Eventually, Dorothy had enough interest to call a meeting. In the summer of 1968, over 70 domestic workers elected Dorothy as the president of the National Domestic Workers Union of America (NDWUA). It was one of the first formal organizations to support domestic workers in the country. Although it had the word national in the title, it primarily served women in the Atlanta area. Members paid dues in exchange for two key services.
First, NDWUA trained members in skills such as cooking, shopping, driving, child care, elder care, and first aid. Most members already had these skills. Dorothy often said domestic workers earned a “PhD in common sense” on the job. However, by creating a formal training program, the NDWUA publicly declared that these women were trained professionals worthy of respect. Graduates even received a certificate they could show to potential employers.

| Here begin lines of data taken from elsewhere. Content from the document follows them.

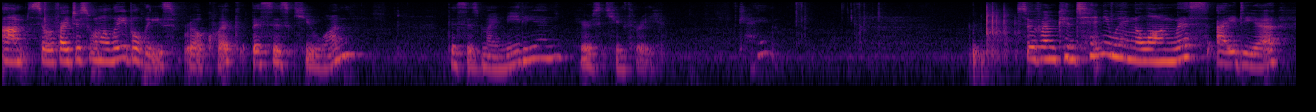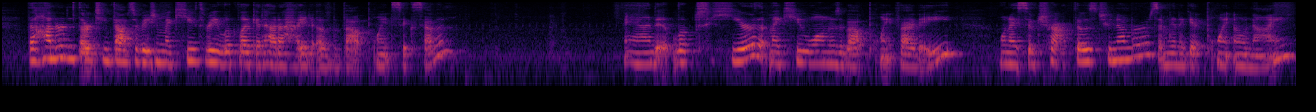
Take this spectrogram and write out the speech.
Um, so if I just want to label these real quick, this is Q1. This is my median. Here's Q3. Okay. So if I'm continuing along this idea, the 113th observation, my Q3 looked like it had a height of about 0.67. And it looked here that my Q1 was about 0.58. When I subtract those two numbers, I'm going to get 0.09.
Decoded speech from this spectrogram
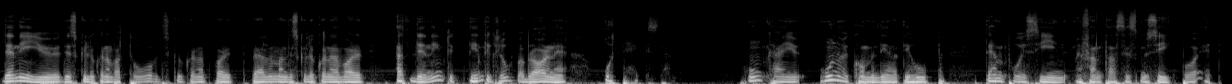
Den är ju, det skulle kunna vara Taube, det skulle kunna varit Bellman, det skulle kunna varit Alltså den är inte, det är inte klokt vad bra den är. Och texten. Hon, kan ju, hon har ju kombinerat ihop den poesin med fantastisk musik på ett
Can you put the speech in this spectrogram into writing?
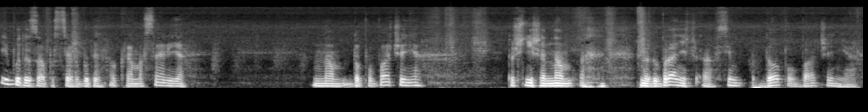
І буде запуск, це вже буде окрема серія. Нам до побачення. Точніше, нам не добраніч, а всім до побачення.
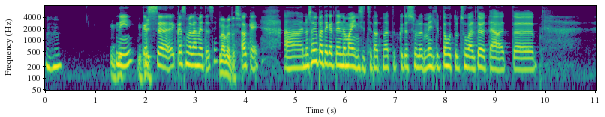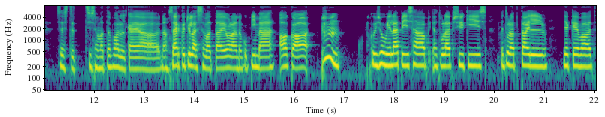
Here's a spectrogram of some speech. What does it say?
mm. -hmm. Mm -hmm. nii, kas, äh, kas me lähme edasi? Lähme edasi. okei okay. uh,, no sa juba tegelikult enne mainisid seda, et vaata, et kuidas sulle meeldib tohutult suvel tööd teha, et uh, sest et siis on vaata valge ja noh, sa ärkad üles, vaata ei ole nagu pime, aga kui suvi läbi saab ja tuleb sügis ja tuleb talv ja kevad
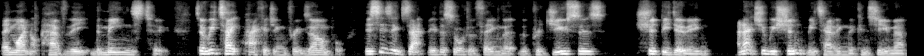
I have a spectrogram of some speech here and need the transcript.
they might not have the, the means to. So we take packaging, for example, this is exactly the sort of thing that the producers should be doing and actually, we shouldn't be telling the consumer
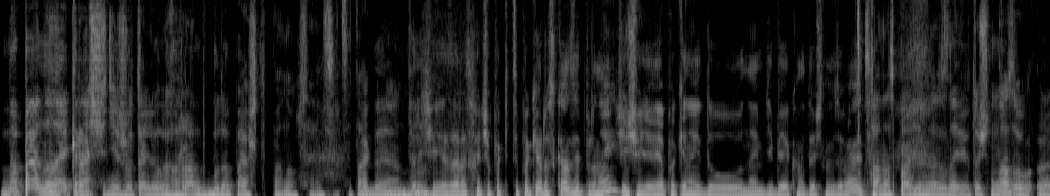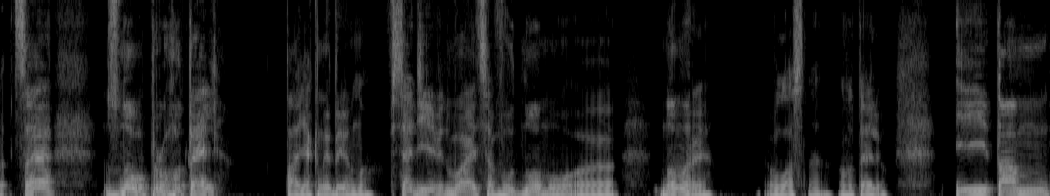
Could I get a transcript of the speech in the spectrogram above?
Напевно, найкраще, ніж готель Гранд Будапешт, в певному сенсі. Це так. Да. До речі, я зараз хочу, поки ти поки розказуй про неї, чи що я, я поки знайду на MDB, як вона точно називається. Та, насправді не знайду точну назву. Е, Це знову про готель. Та, як не дивно. Вся дія відбувається в одному е, номері, власне, готелю. І там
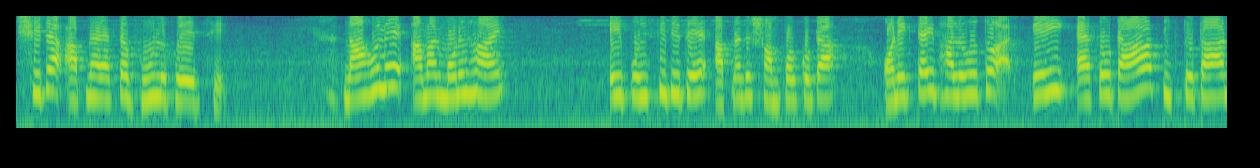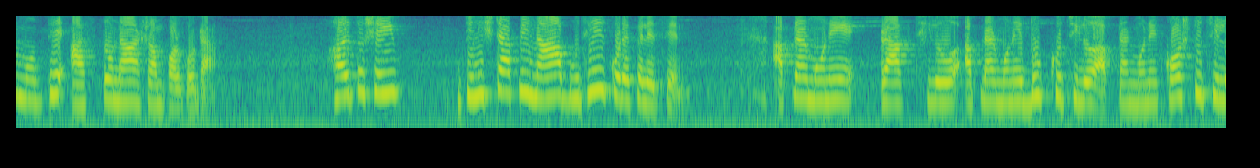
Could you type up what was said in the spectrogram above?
সেটা আপনার একটা ভুল হয়েছে। না হলে আমার মনে হয় এই পরিস্থিতিতে আপনাদের সম্পর্কটা অনেকটাই ভালো হতো আর এই এতটা তিক্ততার মধ্যে আসতো না সম্পর্কটা। হয়তো সেই জিনিসটা আপনি না বুঝেই করে ফেলেছেন। আপনার মনে রাগ ছিল, আপনার মনে দুঃখ ছিল, আপনার মনে কষ্ট ছিল,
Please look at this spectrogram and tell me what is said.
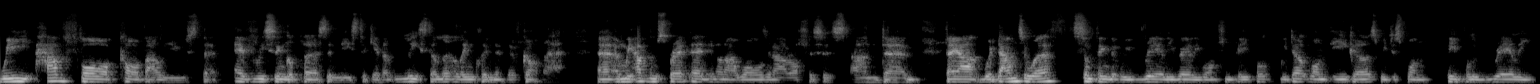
we have four core values that every single person needs to give at least a little inkling that they've got there. Uh, and we have them spray painted on our walls in our offices. And um, they are, we're down to earth, something that we really, really want from people. We don't want egos. We just want people who really,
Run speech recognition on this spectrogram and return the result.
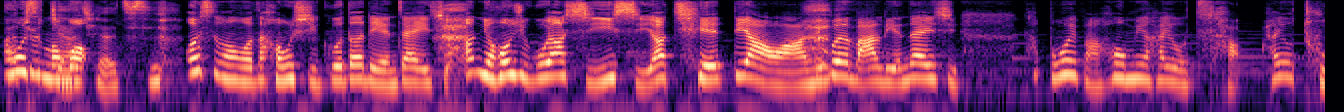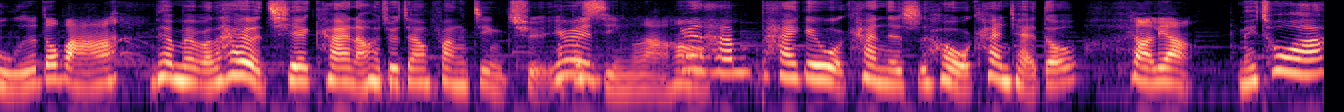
为什么起来吃？为什么我的红喜菇都连在一起啊？你红喜菇要洗一洗，要切掉啊，你不能把它连在一起。他不会把后面还有草、还有土的都把它没 有没有，他有切开，然后就这样放进去。因为、哦、不行啦，因为他拍给我看的时候，我看起来都漂亮，没错啊，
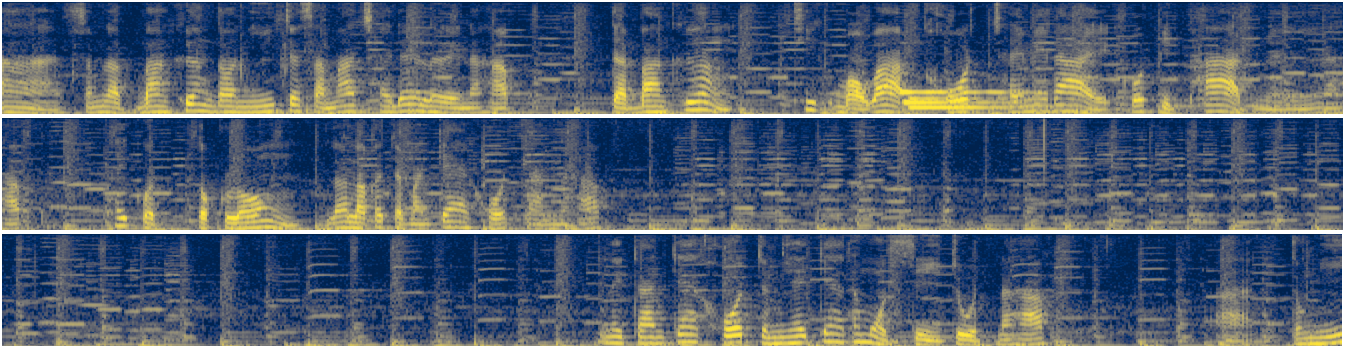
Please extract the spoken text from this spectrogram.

NDWUA also supported workers in the negotiation process for better wages and hours. Because each domestic worker had a different employer, it was almost impossible for NDWUA to negotiate on behalf of all members, as a typical union might do. Instead, NDWUA trained each member to be her own advocate. Members learned how to bargain for better pay, better hours, and other requirements.
Over time, Dorothy noticed a change in the domestic workforce. Domestic workers in Atlanta were more confident and less ashamed of their work. Even the way they dressed suggested they felt better about themselves. In addition, the work of NDWUA inspired similar organizations to form in other cities. The conversation around domestic workers changed for the better.
In 1970, NWDUA announced the first annual Maids’ Honor Day. Employers nominated their employees for “Maid of the Year,” which was announced at a gala event just for workers and their loved ones. In 1972, Georgia Governor Jimmy Carter announced a statewide Maids’ Honor Day. Dorothy stood next to him during the big announcement.
As Dorothy predicted, the better domestic workers felt and were compensated, the more likely it was that they cared about other issues. Dorothy required every member of the NDWUA to register to vote. With thousands of members, NDWUA became a powerful voting bloc. Elected officials in Georgia knew they needed Dorothy’s approval to gain votes of Black women. Dorothy’s reputation in politics and labor reform even reached the national level. During her career, she counseled presidents Gerald Ford, Jimmy Carter, and Ronald Reagan.
The NWDUA remained influential until Dorothy’s retirement in the mid-1990s. Dorothy died in 2005.
bloc: A group that shares common interests or goals.
domestic worker: A person who performs paid work in someone’s home, including cooking, cleaning, and taking care of children.
How did Dorothy’s early life shape her activism in the 1960s and beyond?
Describe domestic work and what domestic workers do. What kind of work environment did they face in the 1950s through the 1970s?
How did Dorothy first become involved in the civil rights movement? Why is this significant?
Why did Dorothy believe that helping domestic workers was important to the success of the civil rights movement?
What where the goals of the NDWUA? Do you think that was an effective approach? Why or why not?
Connect this life story to that of Katherine Johnson, who worked as a maid to bring in more income for her family. Compare Katherine and Dorothy’s life stories. How did education, income, and access to resources shape each woman’s life?
The quotes highlighted in Dorothy’s life story argues that domestic workers are not “Aunt Jemima women.” Connect this life story to Betye Saar’s The Liberation of Aunt Jemimato reflect on this stereotypical portrayal of Black domestic workers.
WORK, LABOR, AND ECONOMY; ACTIVISM AND SOCIAL CHANGE; DOMESTICITY AND FAMILY